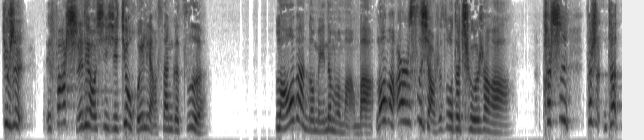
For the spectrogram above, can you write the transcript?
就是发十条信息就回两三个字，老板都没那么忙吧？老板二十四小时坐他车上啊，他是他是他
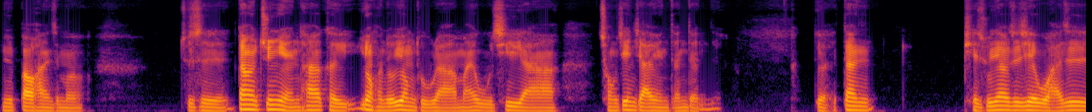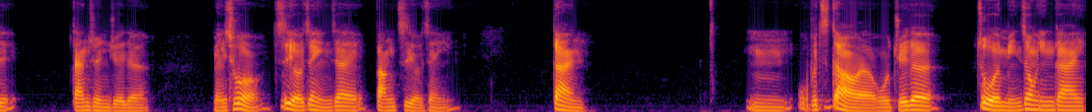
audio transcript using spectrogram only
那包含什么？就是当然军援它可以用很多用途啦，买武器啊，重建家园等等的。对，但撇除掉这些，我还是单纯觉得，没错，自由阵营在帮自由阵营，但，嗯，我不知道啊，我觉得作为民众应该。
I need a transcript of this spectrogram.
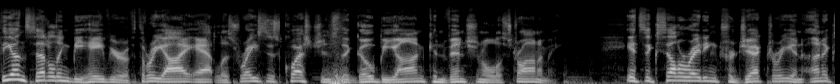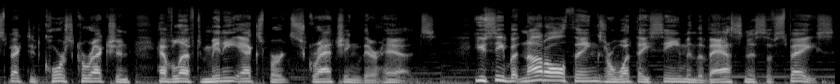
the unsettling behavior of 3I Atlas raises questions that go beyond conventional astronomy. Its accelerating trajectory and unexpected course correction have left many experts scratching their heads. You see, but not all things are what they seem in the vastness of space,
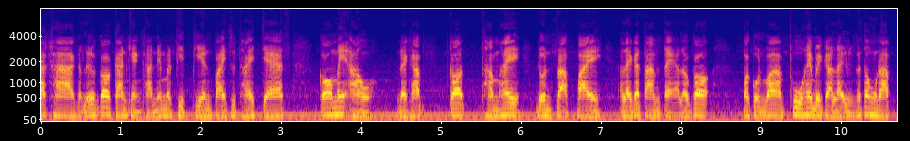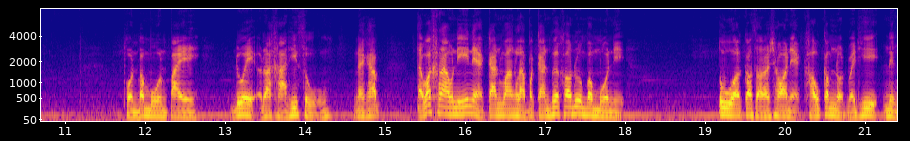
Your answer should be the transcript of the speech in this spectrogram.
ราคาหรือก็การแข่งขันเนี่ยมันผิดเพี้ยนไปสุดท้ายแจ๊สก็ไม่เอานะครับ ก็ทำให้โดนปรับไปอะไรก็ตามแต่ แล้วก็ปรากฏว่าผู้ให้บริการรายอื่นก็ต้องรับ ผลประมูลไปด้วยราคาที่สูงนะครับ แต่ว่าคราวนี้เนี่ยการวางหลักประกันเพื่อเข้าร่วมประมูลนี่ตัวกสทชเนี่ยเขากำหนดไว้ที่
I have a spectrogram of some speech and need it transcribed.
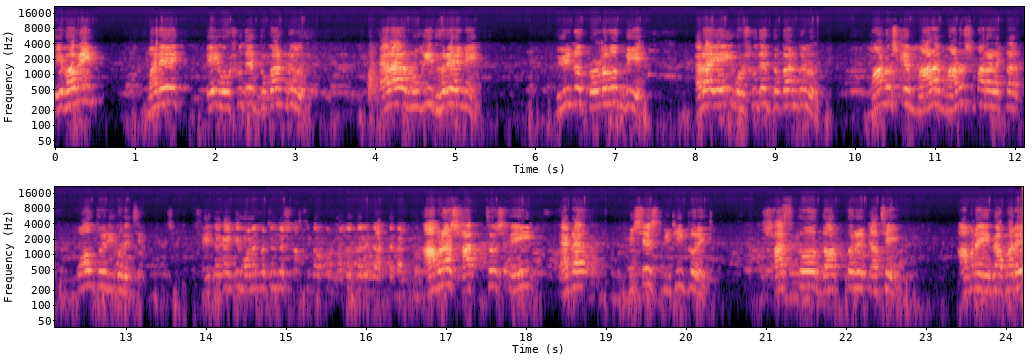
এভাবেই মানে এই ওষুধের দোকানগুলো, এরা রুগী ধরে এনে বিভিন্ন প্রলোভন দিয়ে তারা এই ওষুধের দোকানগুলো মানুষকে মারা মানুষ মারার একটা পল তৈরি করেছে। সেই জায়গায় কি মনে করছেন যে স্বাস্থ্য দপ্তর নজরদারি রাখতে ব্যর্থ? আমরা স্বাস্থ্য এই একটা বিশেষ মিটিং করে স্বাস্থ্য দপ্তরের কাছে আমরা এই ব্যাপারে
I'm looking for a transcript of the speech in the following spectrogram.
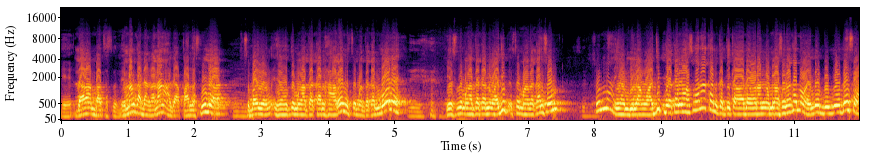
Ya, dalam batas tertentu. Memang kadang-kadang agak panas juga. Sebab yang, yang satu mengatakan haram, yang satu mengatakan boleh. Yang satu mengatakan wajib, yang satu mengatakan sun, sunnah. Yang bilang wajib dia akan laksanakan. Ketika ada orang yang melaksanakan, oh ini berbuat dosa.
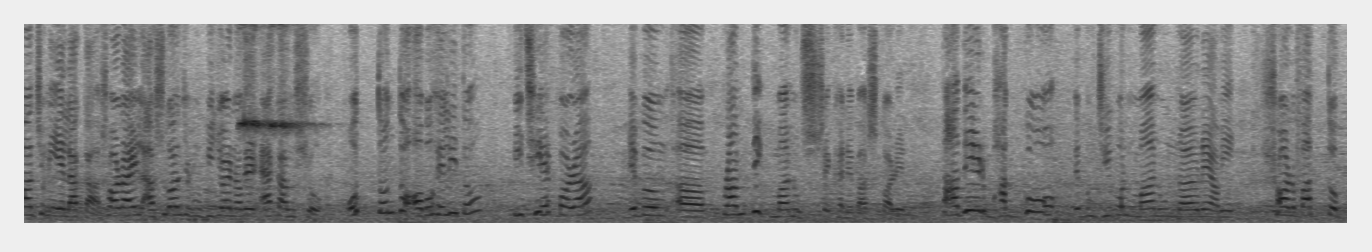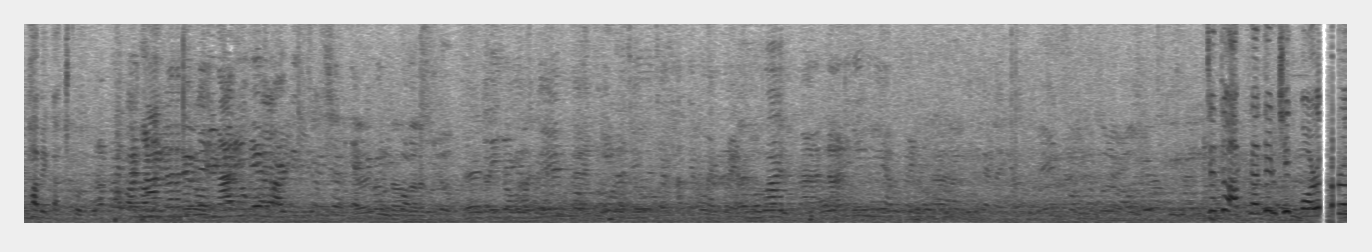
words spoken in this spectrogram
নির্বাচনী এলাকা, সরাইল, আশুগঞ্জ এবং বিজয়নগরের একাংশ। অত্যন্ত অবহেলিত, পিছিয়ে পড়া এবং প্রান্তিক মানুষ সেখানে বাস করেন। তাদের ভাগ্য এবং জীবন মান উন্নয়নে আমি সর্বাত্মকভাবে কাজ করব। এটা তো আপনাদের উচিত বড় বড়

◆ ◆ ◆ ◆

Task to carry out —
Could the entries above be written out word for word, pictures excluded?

Result for this task —
For the spectrogram above, can you write the transcript?
就是发十条信息就回两三个字，老板都没那么忙吧？老板二十四小时坐他车上啊，他是他是他
audio transcript using spectrogram only
那包含什么？就是当然军援它可以用很多用途啦，买武器啊，重建家园等等的。对，但撇除掉这些，我还是单纯觉得，没错，自由阵营在帮自由阵营，但，嗯，我不知道啊，我觉得作为民众应该。
I need a transcript of this spectrogram.
the unsettling behavior of 3I Atlas raises questions that go beyond conventional astronomy. Its accelerating trajectory and unexpected course correction have left many experts scratching their heads. You see, but not all things are what they seem in the vastness of space,
Your answer should be the transcript of the speech in this spectrogram.
ราคาหรือก็การแข่งขันเนี่ยมันผิดเพี้ยนไปสุดท้ายแจ๊สก็ไม่เอานะครับ ก็ทำให้โดนปรับไปอะไรก็ตามแต่ แล้วก็ปรากฏว่าผู้ให้บริการรายอื่นก็ต้องรับ ผลประมูลไปด้วยราคาที่สูงนะครับ แต่ว่าคราวนี้เนี่ยการวางหลักประกันเพื่อเข้าร่วมประมูลนี่ตัวกสทชเนี่ยเขากำหนดไว้ที่
I have a spectrogram of some speech and need it transcribed.
এভাবেই মানে এই ওষুধের দোকানগুলো, এরা রুগী ধরে এনে বিভিন্ন প্রলোভন দিয়ে তারা এই ওষুধের দোকানগুলো মানুষকে মারা মানুষ মারার একটা পল তৈরি করেছে। সেই জায়গায় কি মনে করছেন যে স্বাস্থ্য দপ্তর নজরদারি রাখতে ব্যর্থ? আমরা স্বাস্থ্য এই একটা বিশেষ মিটিং করে স্বাস্থ্য দপ্তরের কাছে আমরা এই ব্যাপারে
I'm looking for a transcript of the speech in the following spectrogram.
Ya, dalam batas tertentu. Memang kadang-kadang agak panas juga. Sebab yang, yang satu mengatakan haram, yang satu mengatakan boleh. Yang satu mengatakan wajib, yang satu mengatakan sun, sunnah. Yang bilang wajib dia akan laksanakan. Ketika ada orang yang melaksanakan, oh ini berbuat dosa.
words spoken in this spectrogram
নির্বাচনী এলাকা, সরাইল, আশুগঞ্জ এবং বিজয়নগরের একাংশ। অত্যন্ত অবহেলিত, পিছিয়ে পড়া এবং প্রান্তিক মানুষ সেখানে বাস করেন। তাদের ভাগ্য এবং জীবন মান উন্নয়নে আমি সর্বাত্মকভাবে কাজ করব। এটা তো আপনাদের উচিত বড় বড়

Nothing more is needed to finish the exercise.